Notes from the Editor

Editor Notes

Recently I was asked to join Baen Books, a major speculative fiction company, as a consulting editor. In order to save time for both me and for authors, I’d like to tell you what I’m searching for.

First, I’ve been asked to look for epic fantasy in particular, along with adult science fiction.

I personally love young adult and middle grade novels, but those aren’t for us. We also won’t be looking for fantasy or science fiction that acts as a romantic crossover. That’s not what our readers expect of us.

So, when I talk about epic fantasy, I’m interested in finding authors who write in the vein of Brandon Sanderson, Patrick Rothfuss, Patricia McKillip, or similar writers. You can probably best learn about my tastes by reading some of my own fantasy in the Runelords series, though you can get more of a taste by reading some of my books on writing, I suppose.

I love books with great, original worldbuilding. I want tight plots and writers with a great ear for voice. I demand intriguing magic systems or uses of technology. I want ideas that are original, not ones that are worn.

As for science fiction, I’m interested in military SF (with either male or female protagonists), adventure SFtime travel, or other mainstream genres.

I also love humor and feel that the field really needs some great humorists.

Not much of a fan of horror.

So that’s pretty much it.

What I expect from you.

Query Letter

When you query me, I’ll look closely at your query letter first. I’ll want a strong logline, one that lets me know where and when the story takes place, who the main character is, what the main conflict is, and one that convinces me that the basic concept of the novel is fresh and compelling.

In the second paragraph of the query letter, I’ll want to know more about your book. Simply write a one-paragraph summary meant to sell the book to anyone—to me, to my bosses, to the marketing department, and so on.

In the third paragraph of the query letter, tell me about yourself. What makes you different from other writers in your genre? Convince me that you’re a major writer: one who loves to write, one who has been studying the field, one who knows what he or she wants. You don’t have to have won awards or be a bestseller. You don’t need to have published at all. In fact, I’m particularly interested in fresh, new, undiscovered authors. I’ll be looking at submissions, but I’ll also be watching for them as I read stories for Writers of the Future, or when I look at writing submissions for my classes.


You will of course need to provide a short synopsis of the book—about 1-3 pages, along with an opening chapter of five to 20 pages in standard format. Again, this synopsis is a marketing document to convince the publisher to buy the book and sales department to promote it. So it had better be amazing.

And that’s it. That’s all I need from you.

What to expect from me.

The question becomes, what should you expect from me?  You should know that I’ve been asked to submit an author every six months to a year. I already know dozens of good writers that I believe could be major talents, but my job is to find “the One,” the person who stands out as a probably major talent.

I won’t find that person in the next two weeks. I’ve been asked to look at dozens (more like hundreds) of good books and find the person that I believe in the most. This means that it will take some time. Even if I find ten excellent candidates between now and July 1, I won’t pull the trigger on this until July 2nd.

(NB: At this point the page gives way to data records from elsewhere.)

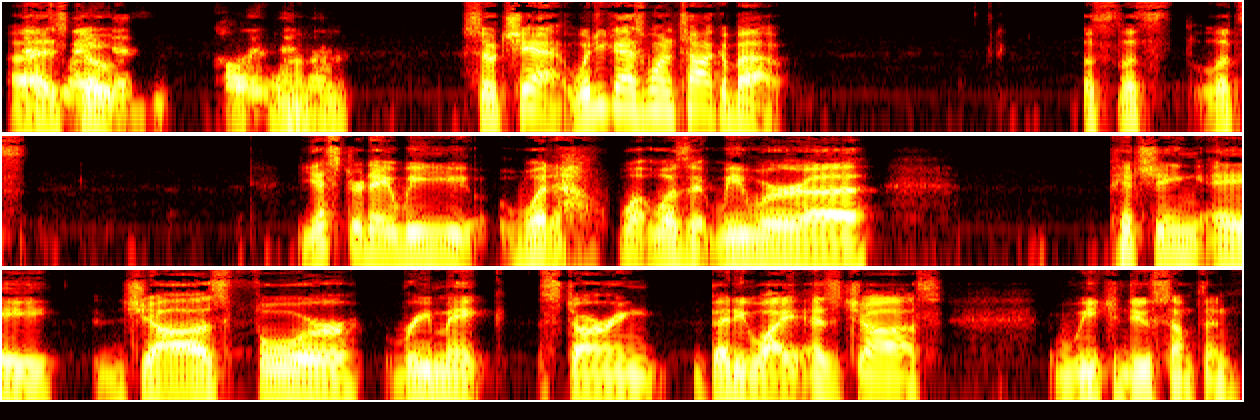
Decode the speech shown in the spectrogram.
Uh, so, call in then. huh? So chat. What do you guys want to talk about? Let's let's let's. Yesterday we what what was it? We were uh, pitching a Jaws four remake starring Betty White as Jaws. We can do something.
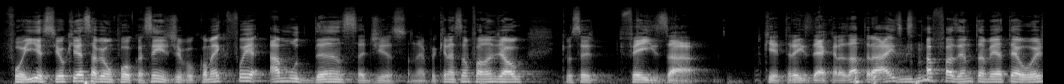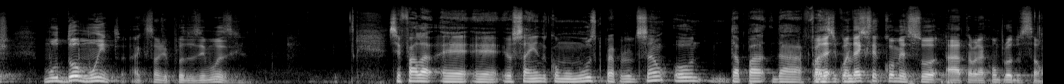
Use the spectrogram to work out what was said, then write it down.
foi isso? E eu queria saber um pouco, assim, tipo, como é que foi a mudança disso, né? Porque nós estamos falando de algo que você fez há que, três décadas atrás, uhum. que você está fazendo também até hoje. Mudou muito a questão de produzir música? Você fala é, é, eu saindo como músico para produção ou da, da fase quando é, quando é que você começou a trabalhar com produção?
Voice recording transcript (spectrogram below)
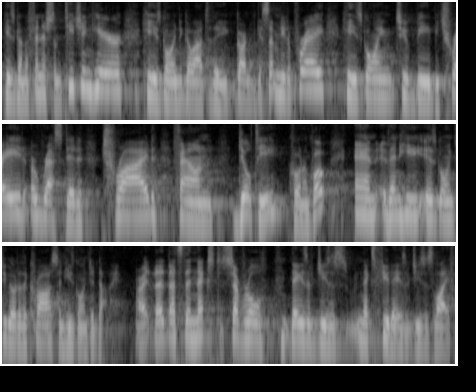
he's going to finish some teaching here. He's going to go out to the Garden of Gethsemane to pray. He's going to be betrayed, arrested, tried, found guilty, quote unquote. And then he is going to go to the cross and he's going to die. All right, that, that's the next several days of Jesus, next few days of Jesus' life.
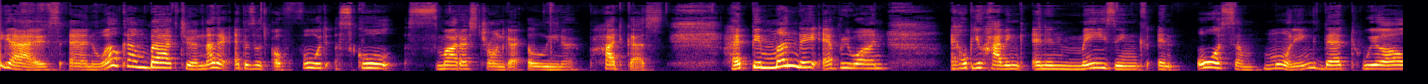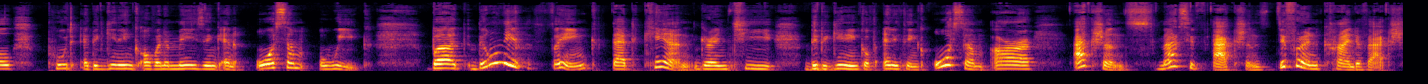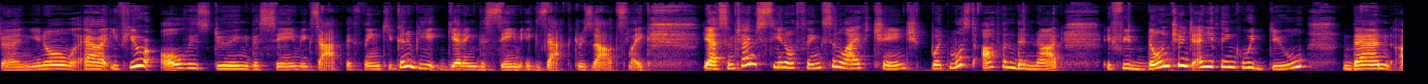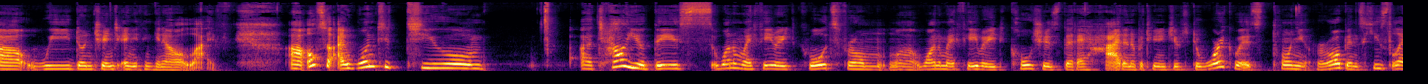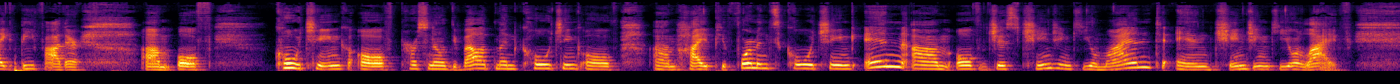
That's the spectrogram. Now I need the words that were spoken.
Hey guys, and welcome back to another episode of Food School Smarter, Stronger, Leaner podcast. Happy Monday, everyone! I hope you're having an amazing and awesome morning that will put a beginning of an amazing and awesome week. But the only thing that can guarantee the beginning of anything awesome are actions massive actions different kind of action. You know uh, if you're always doing the same exactly thing you're going to be getting the same exact results. Like yeah sometimes you know things in life change but most often than not if we don't change anything we do then uh, we don't change anything in our life. Uh, also i wanted to uh, tell you this one of my favorite quotes from uh, one of my favorite coaches that I had an opportunity to work with, Tony Robbins. He's like the father um, of coaching, of personal development coaching, of um, high performance coaching, and um, of just changing your mind and changing your life.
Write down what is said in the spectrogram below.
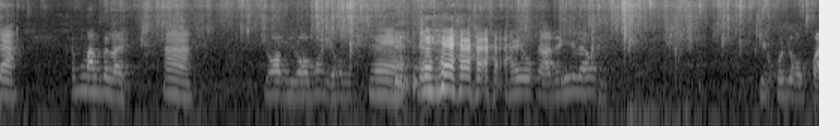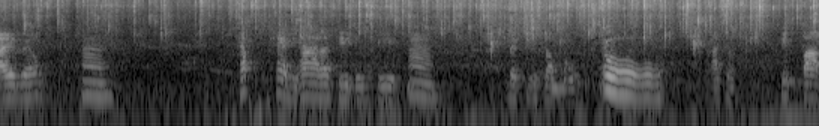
จ้ะน้ำมันเป็นไรอ่ายอมยอมว่ายอมแน่ให้โอกาสอย่างนี้แล้วที่คนเอาไปแล้ว อืม แค่แค่ห้านาทีถึงทีอืมได้กินกำมังโอ้โหอาจจะปิดปาก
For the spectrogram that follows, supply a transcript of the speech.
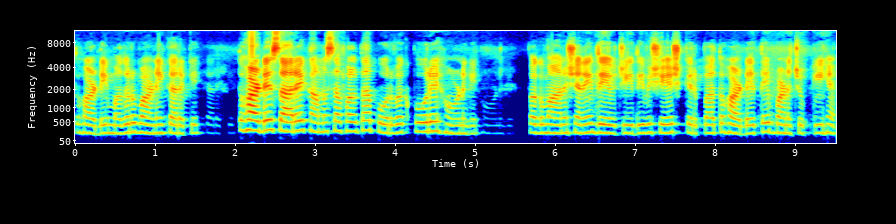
ਤੁਹਾਡੀ ਮధుਰ ਬਾਣੀ ਕਰਕੇ ਤੁਹਾਡੇ ਸਾਰੇ ਕੰਮ ਸਫਲਤਾਪੂਰਵਕ ਪੂਰੇ ਹੋਣਗੇ। ਭਗਵਾਨ ਸ਼ਨੀ ਦੇਵ ਜੀ ਦੀ ਵਿਸ਼ੇਸ਼ ਕਿਰਪਾ ਤੁਹਾਡੇ ਤੇ ਬਣ ਚੁੱਕੀ ਹੈ।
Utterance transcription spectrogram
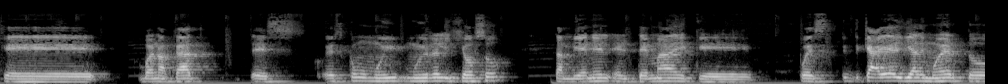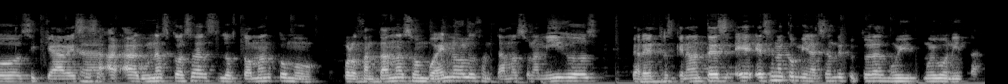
que, bueno, acá es, es como muy, muy religioso también el, el tema de que, pues, que hay el Día de Muertos y que a veces Claro. a- algunas cosas los toman como, por los fantasmas son buenos, los fantasmas son amigos, pero hay otros que no. Entonces, e- es una combinación de culturas muy, muy bonita.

I already know one of my candidates, but I’m waiting to see how this person handles the pressure of knowing that I like them for this kind of job.

Upon hearing this, perhaps you will understand why it takes editors so long to respond to a submission. I had an editor once who told me that she read from the slush piles for two years before her boss allowed her to pick a novel that she loved—one that she’d loved for well over a year.

I won’t take that long, but just be forewarned.

When I do love your work, I will let you know. I will also let you know when I will be making a decision, and so on.

An editor’s job isn’t just to select great novels, though. I’ll also be working with the author on a regular basis to help them write better and faster, with more direction, and then after the sale, I’ll work to boost those sales by seeking out great critical reviews and seeking for ways to promote the book.

What should you do now?

So, if you’re interested in submitting to me, just send the query package to mystorydoctor@gmail.com. Please know that it will take a few weeks for me to respond.

Angie Hodapp

Tonight on Apex!

Join the Apex-Writers Group, and you’ll get to meet and interact with experts like Angie Hodapp, a literary agent for Nelson Literary Agency. Or, you can watch hers and all other past videos!

Angie has written books, created classes, and developed videos–all to help writers take their craft and storytelling to the next level. She has been a special guest at Superstars Writing Seminars on multiple occasions. She’s extremely good at what she does, and she even wrote the book on how to perfectly craft your queries to editors. It’s called Query Craft: The Writer in the Know Guide to Getting Your Manuscript Requested.

Leave a Reply

Did you like this writing tip?
Click below to share with your friends

Related Posts

Wait, before you go…

Be sure to get free access to David Farland’s course on how to brainstorm, pre-write and outline a bestselling novel!

Advanced Story Puzzle Course